Mentions: The ML distributions for the melanoma dataset are graphed in figure 2a and for other cancers in the electronic supplementary material, data file S1 (with statistical note in legend). In melanoma and other tumour types, there were 2R-ohnologue families in which the MLs were evenly distributed among family members, such as the HECW family of two E3 ubiquitin ligases (figure 2b). However, in most cancers, including melanoma, there were also 2R-ohnologue families with a ‘skewed ML’, meaning that one gene carried most of the ML. For example, in the melanoma dataset PAK7 carries 95 of the 114 mutated sites in the family of three type II PAK protein kinases (figure 2b).Figure 2.

Bottom Line: The complexity of signalling pathways was boosted at the origin of the vertebrates, when two rounds of whole genome duplication (2R-WGD) occurred.The non-mutated 2R-ohnologues are therefore potential therapeutic targets.These include proteins linked to growth factor signalling, neurotransmission and ion channels.

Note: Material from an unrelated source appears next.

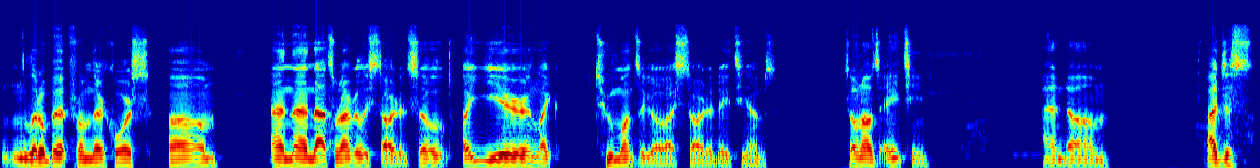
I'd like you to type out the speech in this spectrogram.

View Article: PubMed Central - PubMed

Affiliation: Division of Cell and Developmental Biology, College of Life Sciences, University of Dundee, Dundee DD1 5EH, UK.

ABSTRACT
The complexity of signalling pathways was boosted at the origin of the vertebrates, when two rounds of whole genome duplication (2R-WGD) occurred. Those genes and proteins that have survived from the 2R-WGD-termed 2R-ohnologues-belong to families of two to four members, and are enriched in signalling components relevant to cancer. Here, we find that while only approximately 30% of human transcript-coding genes are 2R-ohnologues, they carry 42-60% of the gene mutations in 30 different cancer types. Across a subset of cancer datasets, including melanoma, breast, lung adenocarcinoma, liver and medulloblastoma, we identified 673 2R-ohnologue families in which one gene carries mutations at multiple positions, while sister genes in the same family are relatively mutation free. Strikingly, in 315 of the 322 2R-ohnologue families displaying such a skew in multiple cancers, the same gene carries the heaviest mutation load in each cancer, and usually the second-ranked gene is also the same in each cancer. Our findings inspire the hypothesis that in certain cancers, heterogeneous combinations of genetic changes impair parts of the 2R-WGD signalling networks and force information flow through a limited set of oncogenic pathways in which specific non-mutated 2R-ohnologues serve as effectors. The non-mutated 2R-ohnologues are therefore potential therapeutic targets. These include proteins linked to growth factor signalling, neurotransmission and ion channels.

Show MeSH
Related in: MedlinePlus